If SLU has made public personal data that we are required to delete, we must take all reasonable measures to inform other parties processing the data that the data subject has requested that they be deleted. Any third parties must also be informed that they should delete al links, copies or replications of the data concerned.


The above does not apply if the processing of personal data is necessary for one of the following reasons:

  1. Exercising the right of freedom of expression and information.

  2. Carrying out a legal obligation according to EU or Swedish legislation.
  3. Carrying out a task in the public interest.

  4. Carrying out a task that is part of the exercise of public authority.

  5. For reasons in the public interest in the area of public health.

  6. For archiving purposes in the public interest, or for scientific, historical or statistical purposes, if deleting the data would make the archiving impossible or significantly more difficult.

  7. To exercise the legal claims of SLU, a student or an employee.

The right to limitation

Limitation of personal data is a right that sounds somewhat abstract, but simply put means ensuring that data only is stored and not processed in any other way.

Provided the data subject consents, the data may be processed anyway – if it is necessary to exercise a legal claim, or on important grounds of public interest for Sweden or the EU.

A data subject has the right to request that the processing of their data be limited if one of the following applies:

  1. The data subject believes that the data is incorrect, and SLU needs time to verify this.

  2. The processing is unlawful, but the data subject requests limitation rather than erasure.
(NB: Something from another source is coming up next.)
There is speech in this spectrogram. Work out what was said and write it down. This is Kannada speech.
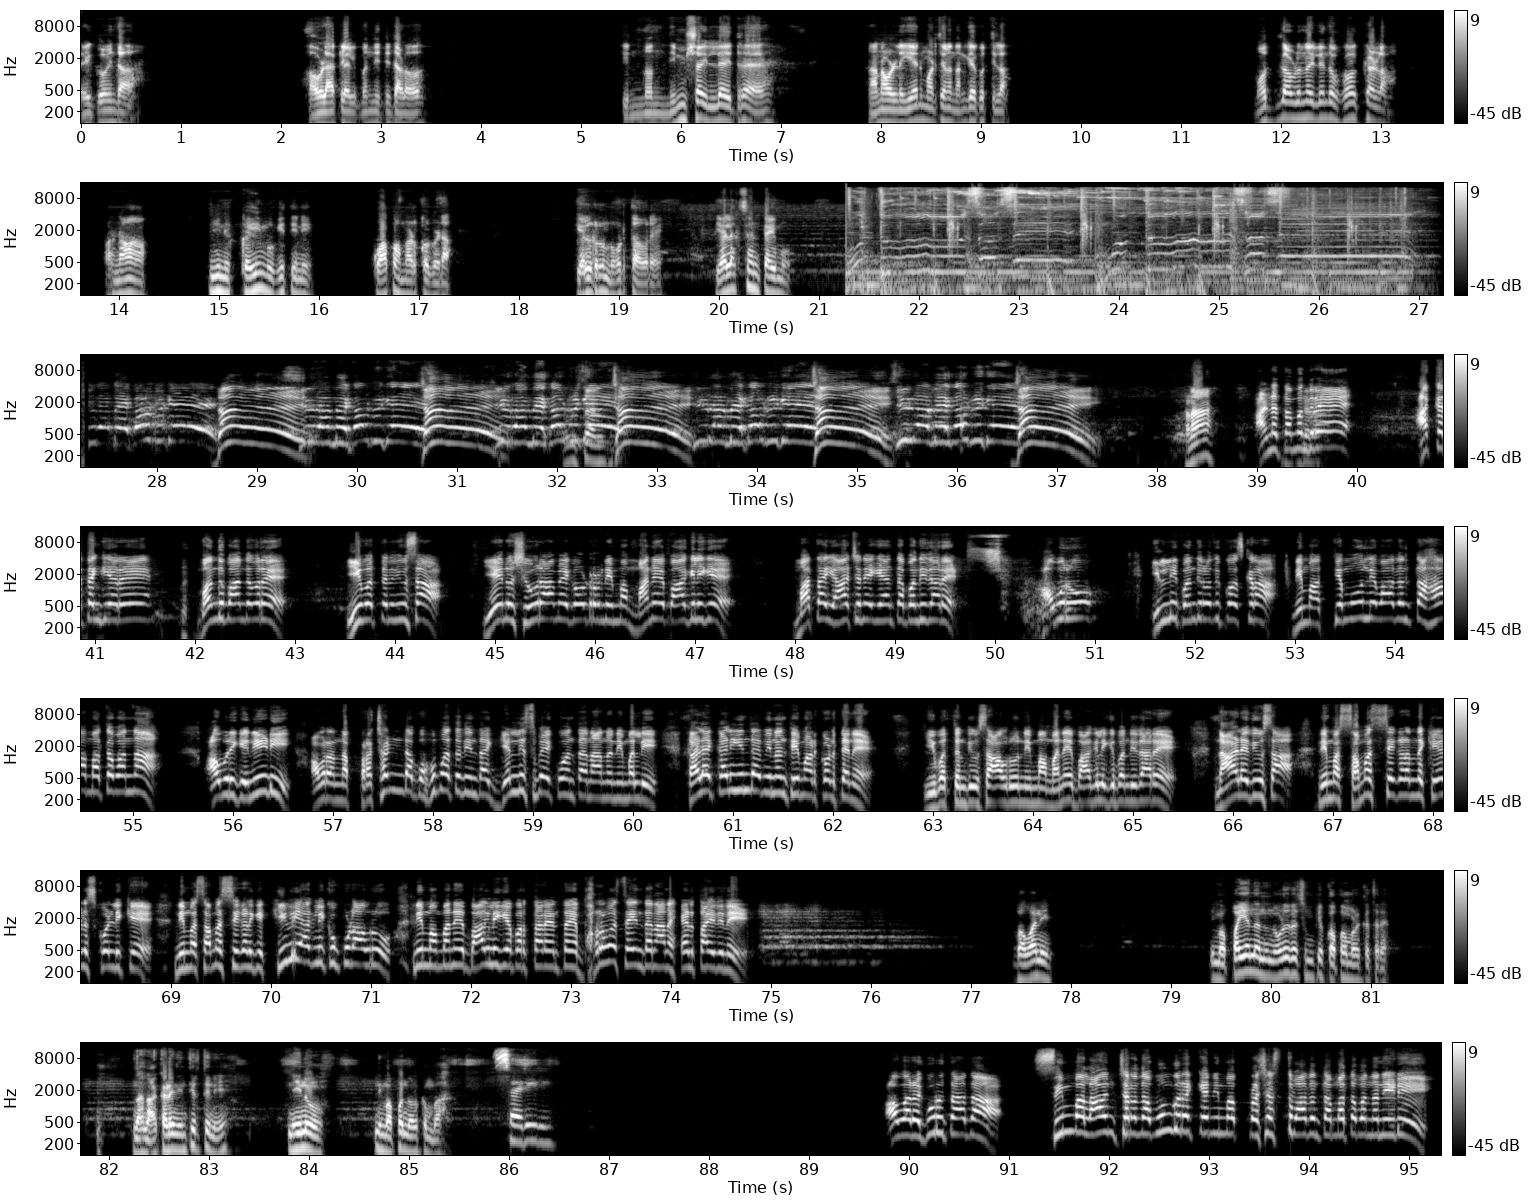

  3. SLU no longer requires the data, but the data subject needs it to exercise a legal claim.

  4. The data subject has objected to the processing. Until it has been determined whether SLU's reasons for processing outweigh the data subject's reasons for limiting processing, the processing should be limited.

If processing is limited in accordance with paragraph 1 above, SLU must inform the data subject before the processing is terminated.

The right to data portability

If the data subject has provided SLU with their personal data, they have the right to a copy of it in a commonly used and machine-readable format.

This right will rarely be relevant to SLU operations. If a data subject wishes to exercise this right, contact

The right to object to processing

The data subject has the right, at any time, to object to the processing of their personal data if the processing is done in the public interest or is part of the exercise of public authority. The processing must then be terminated, unless SLU can prove that there are reasons for continuing the processing that outweigh the data subject's interests, rights and freedoms. SLU may also continue the processing if it is necessary to exercise a legal claim.

If the processing is done for scientific, historical or statistical purposes, it may continue if it is necessary to carry out a task in the public interest.

The data subject must be informed about this right in a clear manner, separate from other information. This must be done the first time SLU communicates with the data subject, at the latest. If appropriate, we can give this information at an earlier point in time.

We are obligated to report rectification, deletion and limitation of processing.

Provided it does not involve a disproportionate effort, SLU must also inform all parties that have received personal data from us of any rectification, deletion or limitation of processing. If the data subject requests information about who has received their personal data, SLU must provide that information.